Except for the pictures, retype the records that follow exactly.

(Source data Opens)

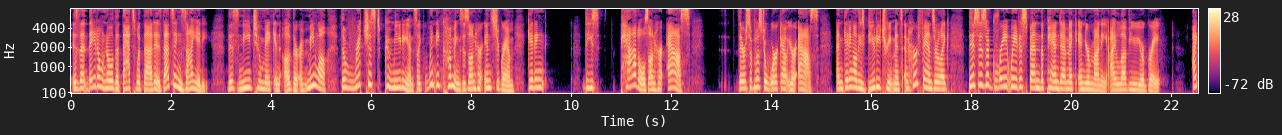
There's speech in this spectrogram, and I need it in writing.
is that they don't know that that's what that is. That's anxiety. This need to make an other. Meanwhile, the richest comedians, like Whitney Cummings is on her Instagram getting these paddles on her ass. They're supposed to work out your ass and getting all these beauty treatments. And her fans are like, this is a great way to spend the pandemic and your money. I love you. You're great. I,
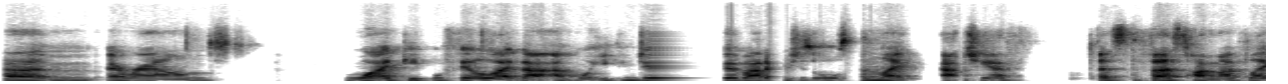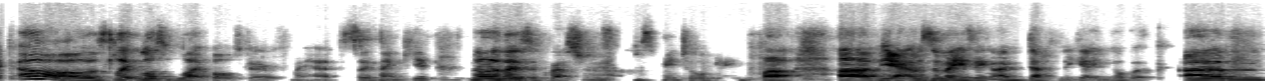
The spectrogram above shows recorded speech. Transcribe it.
um, around why people feel like that and what you can do about it, which is awesome. Like actually, I've that's the first time I've like, oh, there's like lots of light bulbs going over my head. So thank you. None of those are questions, just me talking. But um, yeah, it was amazing. I'm definitely getting your book. Um,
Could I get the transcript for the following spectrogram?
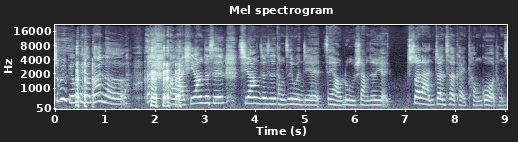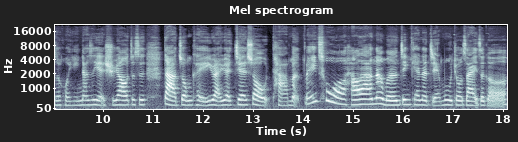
终于不用被他骂了。好啦，希望就是希望就是同志婚姻这条路上，就是也。虽然政策可以通过同志婚姻，但是也需要就是大众可以越来越接受他们。没错，好啦，那我们今天的节目就在这个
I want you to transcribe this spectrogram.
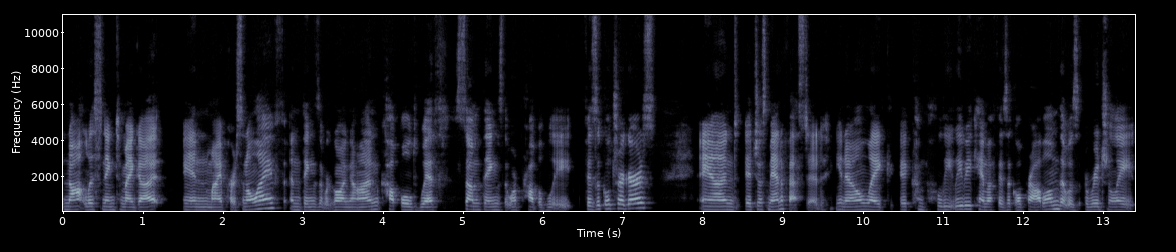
not listening to my gut in my personal life and things that were going on, coupled with some things that were probably physical triggers. And it just manifested, you know, like it completely became a physical problem that was originally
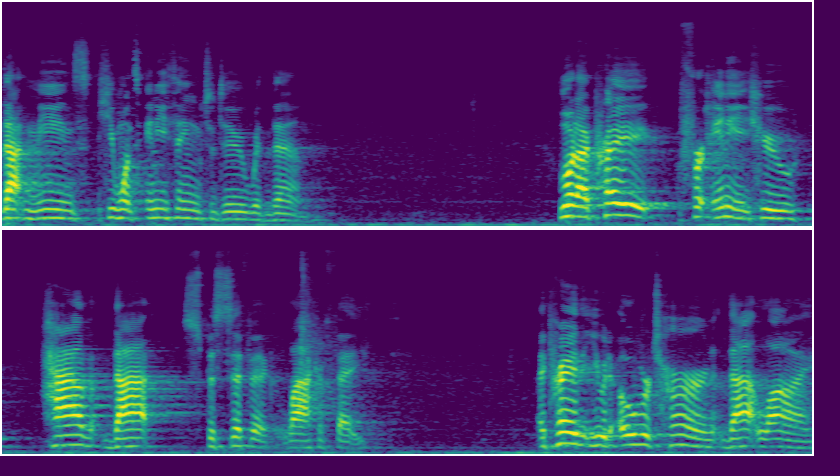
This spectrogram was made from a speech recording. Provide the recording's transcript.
that means he wants anything to do with them. Lord, I pray for any who have that specific lack of faith. I pray that you would overturn that lie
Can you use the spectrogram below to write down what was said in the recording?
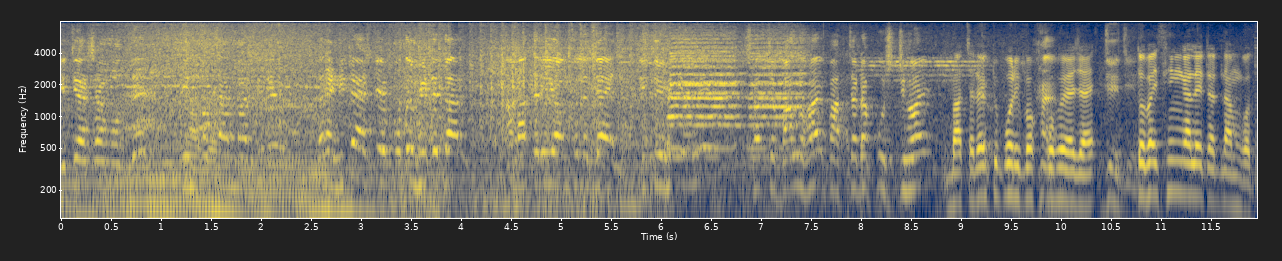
হিটে আসার মধ্যে তিন চার মাস মানে হিটে আসলে প্রথম হিটে তো আর আমাদের এই অঞ্চলে দেয় না দ্বিতীয় হিটে সবচেয়ে ভালো হয় বাচ্চাটা পুষ্টি হয়। বাচ্চাটা একটু পরিপক্ক হ্যাঁ, হয়ে যায়। তো ভাই সিঙ্গেল এটার দাম কত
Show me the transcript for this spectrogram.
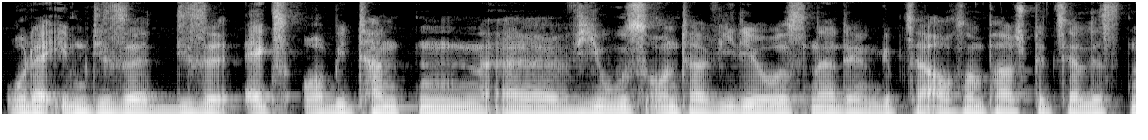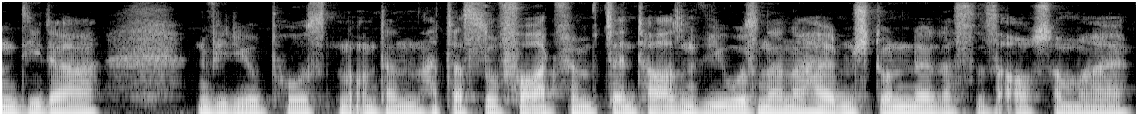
Oder eben diese, diese exorbitanten äh, Views unter Videos. Ne? Da gibt es ja auch so ein paar Spezialisten, die da ein Video posten und dann hat das sofort 15.000 Views in einer halben Stunde. Das ist auch schon mal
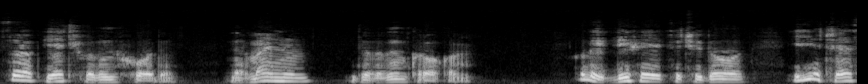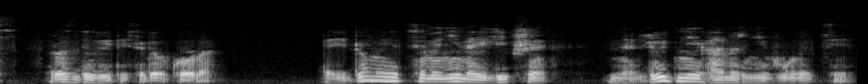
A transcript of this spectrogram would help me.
45 хвилин ходу, нормальним діловим кроком. Коли дихається чудово, і є час роздивитися довкола. Та й думається мені найліпше на людній гамерній вулиці.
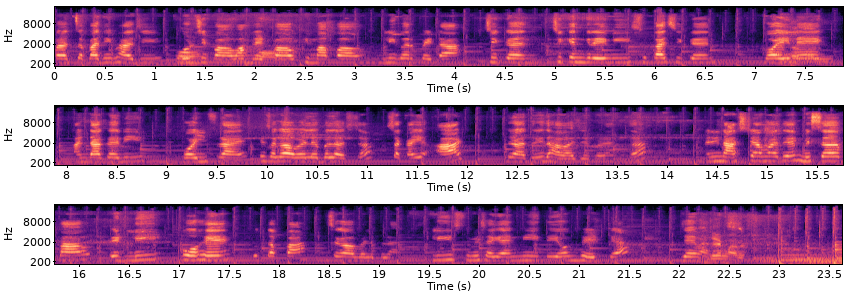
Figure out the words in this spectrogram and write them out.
परत चपाती भाजी भुर्जी पाव आमलेट पाव किमा पाव लिव्हर पेटा चिकन चिकन ग्रेव्ही सुका चिकन बॉईल एग अंडा करी बॉईल फ्राय हे सगळं अवेलेबल असतं. सकाळी आठ ते रात्री दहा वाजेपर्यंत. आणि नाश्त्यामध्ये मिसळ पाव इडली पोहे उत्तप्पा सगळं अवेलेबल आहे. प्लीज तुम्ही सगळ्यांनी इथे येऊन भेट द्या. जय महाराष्ट्र.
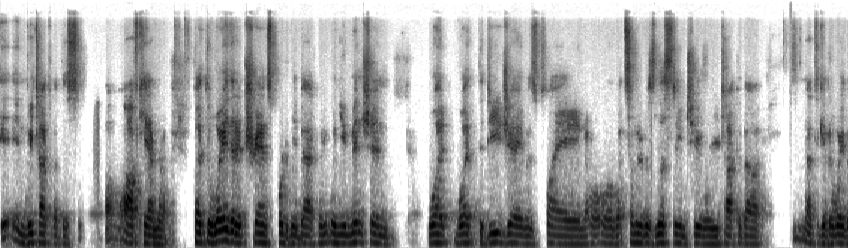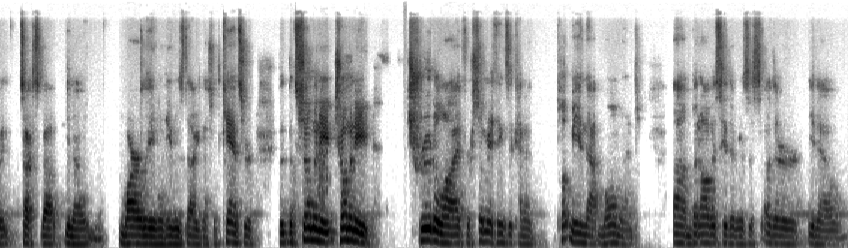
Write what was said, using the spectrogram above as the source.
and we talked about this off camera, but the way that it transported me back when, when you mentioned what what the DJ was playing or, or what somebody was listening to, or you talk about not to give it away, but talks about you know Marley when he was diagnosed with cancer, but, but so many so many true to life or so many things that kind of put me in that moment. Um, but obviously there was this other you know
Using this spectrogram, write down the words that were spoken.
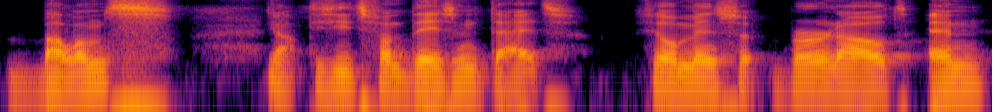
balance. Ja. Het is iets van deze tijd. Veel mensen burn-out. En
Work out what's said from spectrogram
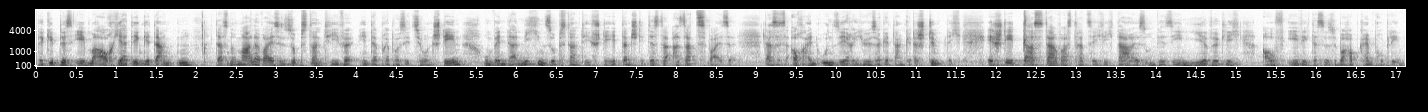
Da gibt es eben auch ja den Gedanken, dass normalerweise Substantive hinter Präpositionen stehen und wenn da nicht ein Substantiv steht, dann steht es da ersatzweise. Das ist auch ein unseriöser Gedanke, das stimmt nicht. Es steht das da, was tatsächlich da ist und wir sehen hier wirklich auf ewig. Das ist überhaupt kein Problem.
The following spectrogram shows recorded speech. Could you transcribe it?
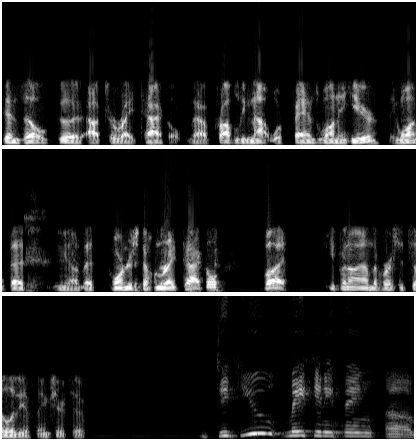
Denzelle Good out to right tackle. Now, probably not what fans want to hear. They want that, you know, that cornerstone right tackle, but keep an eye on the versatility of things here too. Did you make anything uh,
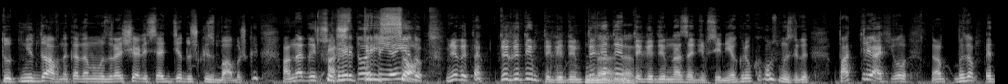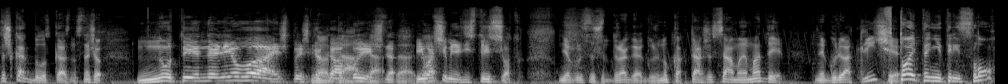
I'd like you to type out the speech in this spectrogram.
Тут недавно, когда мы возвращались от дедушки с бабушкой, она говорит, Что, а говорит, что это я еду? Мне говорит, так, тыгадым, тыгадым, Да, тыгадым, да. тыгадым на заднем сиденье. Я говорю, в каком смысле? Говорит, подтряхивал. А потом, это ж как было сказано сначала? Ну ты наливаешь, понимаешь, как Ну да, обычно. да, да, И да. вообще меня здесь трясет. Я говорю, слушай, дорогая, говорю, ну как, та же самая модель. Я говорю, отличие, Что это не трясло?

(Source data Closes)

Solution to the problem:
There's speech in this spectrogram, and I need it in writing.
is that they don't know that that's what that is. That's anxiety. This need to make an other. Meanwhile, the richest comedians, like Whitney Cummings is on her Instagram getting these paddles on her ass. They're supposed to work out your ass and getting all these beauty treatments. And her fans are like, this is a great way to spend the pandemic and your money. I love you. You're great. I,
The spectrogram above shows recorded speech. Transcribe it.
um, around why people feel like that and what you can do about it, which is awesome. Like actually, I've that's the first time I've like, oh, there's like lots of light bulbs going over my head. So thank you. None of those are questions, just me talking. But um, yeah, it was amazing. I'm definitely getting your book. Um,
Could I get the transcript for the following spectrogram?
终于不用被他骂了。好啦，希望就是希望就是同志婚姻这条路上，就是也。虽然政策可以通过同志婚姻，但是也需要就是大众可以越来越接受他们。没错，好啦，那我们今天的节目就在这个
I want you to transcribe this spectrogram.
not listening to my gut in my personal life and things that were going on, coupled with some things that were probably physical triggers. And it just manifested, you know, like it completely became a physical problem that was originally
This spectrogram was made from a speech recording. Provide the recording's transcript.
that means he wants anything to do with them. Lord, I pray for any who have that specific lack of faith. I pray that you would overturn that lie
Can you use the spectrogram below to write down what was said in the recording?
হিটে আসার মধ্যে তিন চার মাস মানে হিটে আসলে প্রথম হিটে তো আর আমাদের এই অঞ্চলে দেয় না দ্বিতীয় হিটে সবচেয়ে ভালো হয় বাচ্চাটা পুষ্টি হয়। বাচ্চাটা একটু পরিপক্ক হ্যাঁ, হয়ে যায়। তো ভাই সিঙ্গেল এটার দাম কত
Show me the transcript for this spectrogram.
Oder eben diese, diese exorbitanten äh, Views unter Videos. Ne? Da gibt es ja auch so ein paar Spezialisten, die da ein Video posten und dann hat das sofort 15.000 Views in einer halben Stunde. Das ist auch schon mal
A transcript of this spectrogram would help me.
45 хвилин ходу, нормальним діловим кроком. Коли дихається чудово, і є час роздивитися довкола. Та й думається мені найліпше на людній гамерній вулиці.
Figure out the words in this spectrogram and write them out.
परत चपाती भाजी भुर्जी पाव आमलेट पाव किमा पाव लिव्हर पेटा चिकन चिकन ग्रेव्ही सुका चिकन बॉईल एग अंडा करी बॉईल फ्राय हे सगळं अवेलेबल असतं. सकाळी आठ ते रात्री दहा वाजेपर्यंत. आणि नाश्त्यामध्ये मिसळ पाव इडली पोहे उत्तप्पा सगळं अवेलेबल आहे. प्लीज तुम्ही सगळ्यांनी इथे येऊन भेट द्या. जय महाराष्ट्र.
Write what was said, using the spectrogram above as the source.
and we talked about this off camera, but the way that it transported me back when, when you mentioned what what the DJ was playing or, or what somebody was listening to, or you talk about not to give it away, but talks about you know Marley when he was diagnosed with cancer, but, but so many so many true to life or so many things that kind of put me in that moment. Um, but obviously there was this other you know
Using this spectrogram, write down the words that were spoken.
balance. Ja. Het is iets van deze tijd. Veel mensen burn-out. En
Work out what's said from spectrogram
Da gibt es eben auch ja den Gedanken, dass normalerweise Substantive hinter Präpositionen stehen und wenn da nicht ein Substantiv steht, dann steht es da ersatzweise. Das ist auch ein unseriöser Gedanke, das stimmt nicht. Es steht das da, was tatsächlich da ist und wir sehen hier wirklich auf ewig. Das ist überhaupt kein Problem.
The following spectrogram shows recorded speech. Could you transcribe it?
Denzelle Good out to right tackle. Now, probably not what fans want to hear. They want that, you know, that cornerstone right tackle, but keep an eye on the versatility of things here too. Did you make anything uh,
I'd like you to type out the speech in this spectrogram.
Тут недавно, когда мы возвращались от дедушки с бабушкой, она говорит, Что, а говорит, что это я еду? Мне говорит, так, тыгадым, тыгадым, Да, тыгадым, да. тыгадым на заднем сиденье. Я говорю, в каком смысле? Говорит, подтряхивал. А потом, это ж как было сказано сначала? Ну ты наливаешь, понимаешь, как Ну да, обычно. да, да, И да. вообще меня здесь трясет. Я говорю, слушай, дорогая, говорю, ну как, та же самая модель. Я говорю, отличие, Что это не трясло?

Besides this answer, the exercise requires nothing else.